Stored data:

---+---

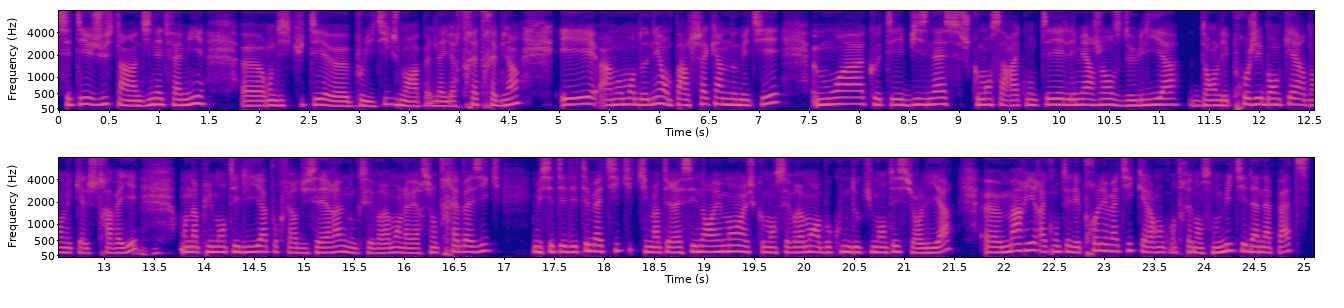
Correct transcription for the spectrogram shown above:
c'était juste un dîner de famille. Euh, on discutait euh, politique, je m'en rappelle d'ailleurs très très bien. Et à un moment donné, on parle chacun de nos métiers. Moi, côté business, je commence à raconter l'émergence de l'IA dans les projets bancaires dans lesquels je travaillais. Mhm. On implémentait l'IA pour faire du CRM, donc c'est vraiment la version très basique. Mais c'était des thématiques qui m'intéressaient énormément et je commençais vraiment à beaucoup me documenter sur l'IA. Marie racontait les problématiques qu'elle a rencontrées dans son métier d'anapath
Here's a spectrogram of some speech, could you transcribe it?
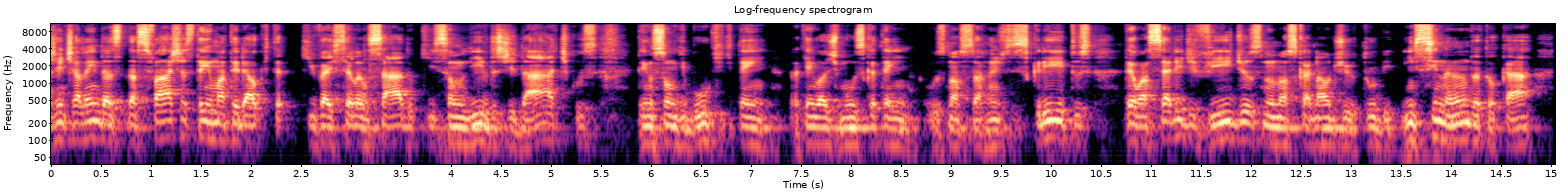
gente, além das, das faixas, tem um material que, que vai ser lançado, que são livros didáticos, tem o songbook, que tem, para quem gosta de música, tem os nossos arranjos escritos, tem uma série de vídeos no nosso canal de YouTube ensinando a tocar.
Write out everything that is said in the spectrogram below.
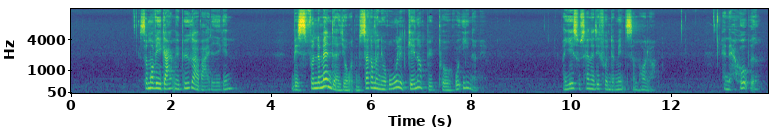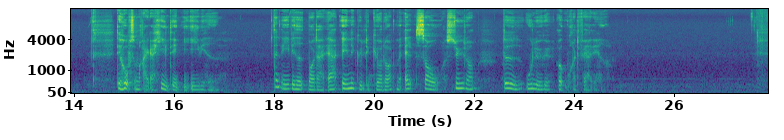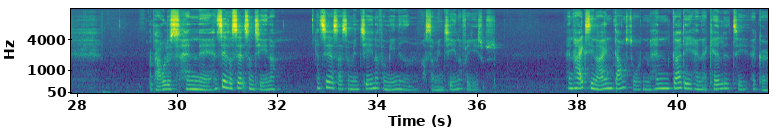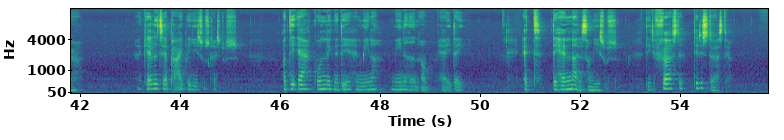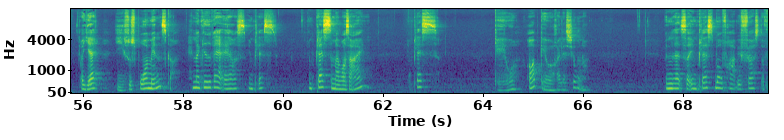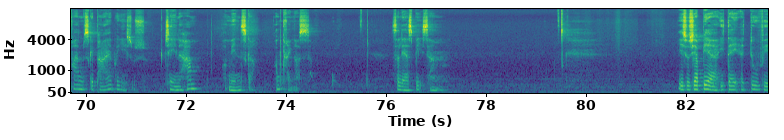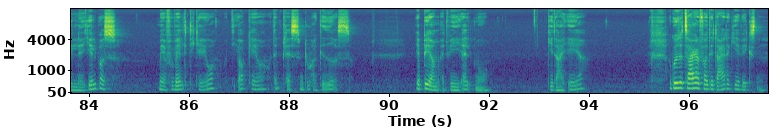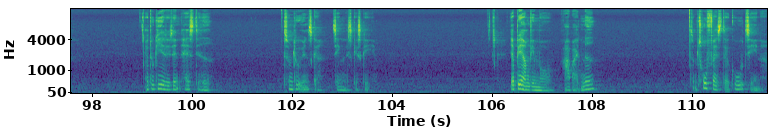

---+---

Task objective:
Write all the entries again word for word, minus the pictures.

Result for this exercise:
Correct transcription for the spectrogram shown above:
c'était juste un dîner de famille. Euh, on discutait euh, politique, je m'en rappelle d'ailleurs très très bien. Et à un moment donné, on parle chacun de nos métiers. Moi, côté business, je commence à raconter l'émergence de l'IA dans les projets bancaires dans lesquels je travaillais. Mhm. On implémentait l'IA pour faire du CRM, donc c'est vraiment la version très basique. Mais c'était des thématiques qui m'intéressaient énormément et je commençais vraiment à beaucoup me documenter sur l'IA. Marie racontait les problématiques qu'elle a rencontrées dans son métier d'anapath
Here's a spectrogram of some speech, could you transcribe it?
gente, além das, das faixas, tem um material que, que vai ser lançado, que são livros didáticos, tem o songbook, que tem, para quem gosta de música, tem os nossos arranjos escritos, tem uma série de vídeos no nosso canal de YouTube ensinando a tocar.
Write out everything that is said in the spectrogram below.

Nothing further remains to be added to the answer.